The prevalence of wifi, smart phones and unobtrusive earphones, combined with abundance of audio content in audiobooks and podcasts, makes me feel that we are entering a similar combined oral/literacy phase socially and moving away from a largely literate dominated one. Given the number of other tasks that only require partial attention (from playing Candy Crush to having your dad talk to you), the opportunity for orality to become prominent is present. And I for one, welcome our new audio-overlords.
I like audiobooks but hate earphones, so remain largely anchored to our literary past and those challenging words, sentences and paragraphs on the page or screen.
Hi Ray, I tend to use just a single bluetooth earbud when walking as I don’t like to be cut off from my surroundings, but it’s good enough for audiobooks (like having someone have a conversation next to you). I don’t find that uncomfortable.
I’d agree that the passive/active distinction is false on an absolute level, but text makes it easier for me to slow down, pause and think, re-read and take notes.

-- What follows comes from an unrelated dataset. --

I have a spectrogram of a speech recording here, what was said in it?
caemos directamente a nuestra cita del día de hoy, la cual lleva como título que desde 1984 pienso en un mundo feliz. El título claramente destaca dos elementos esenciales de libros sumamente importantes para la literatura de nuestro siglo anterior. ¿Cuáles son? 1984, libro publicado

With audiobooks, I’m usually listening while doing something else, so thy only get partial attention. But the big difference between audio and text for me is that with audiobooks, the narrator adds a layer of information and interpretation which can impact the story in subtle and dramatic ways. Cormac McCarthy’s attitude towards punctuation creates an ambiguity in his novels which gets lost in narration, for better or worse. The person who voiced James Ellroy’s latest novel, This Storm, used a lot of vocal characterization, so one person sounds like Jimmy Stewart and another like John Houseman. That created images in my head and brought baggage to the story, again for better or worse.
Hi Paul! Yes, you’re quite right – I find ‘experimental’ authors don’t really work as audio, because they are really playing with the format of words on a page. And bad narration can completely destroy any audiobook, so it definitely adds a layer. But a good reader can add to it also – hearing the author themselves for non-fiction is useful.

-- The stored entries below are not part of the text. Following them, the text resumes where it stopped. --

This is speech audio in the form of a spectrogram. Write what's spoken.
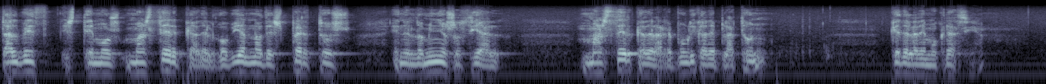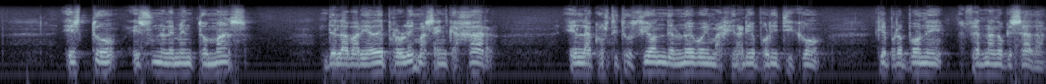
Tal vez estemos más cerca del gobierno de expertos en el dominio social, más cerca de la República de Platón que de la democracia. Esto es un elemento más de la variedad de problemas a encajar en la constitución del nuevo imaginario político que propone Fernando Quesada.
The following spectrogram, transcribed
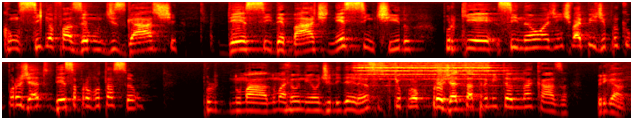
consiga fazer um desgaste desse debate nesse sentido, porque senão a gente vai pedir para que o projeto desça para votação, por, numa, numa reunião de lideranças, porque o projeto está tramitando na casa. Obrigado.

The author’s own voice is a definite plus. Tressie McMillan-Cottom’s Thick wouldn’t have sounded right in anyone else’s voice. I hope there’s an audiobook award for her.
I am into non-fiction audiobooks but like fiction on my [insert ubiquitous e-reader brand here]. I never even know how to refer to a book I listened to instead of read, I feel like saying I read it is a lie, but that doesn’t make sense! I totally agree there’s a space for the oral. Hooray for format shifting! https://fragmentsofamber.wordpress.com/2019/09/20/formats/
Hi Amber, yes I too feel saying I’ve read something isn’t quite right, I always add “well, listened to the audiobook”. Thanks for the link.
I too love audiobooks. I got to meet the founder of Audible many moons ago at MIT. I have been a user ever since. Do you remember the original black clam shell shaped devices – pre mp3!
Just recently I have begun to enjoy the ability to read a book on both Kindle and Audible at the same time and have the reading position sync pretty accurately. Obvoiusly only for books that are worth having two versions of but for books that I will read many times it is a great option.
Hi Euan, thanks for that tip, I’ve never done that (sync kindle and audiobook). As you say, for some books (eg non fiction ones you may want to return to) that is very useful.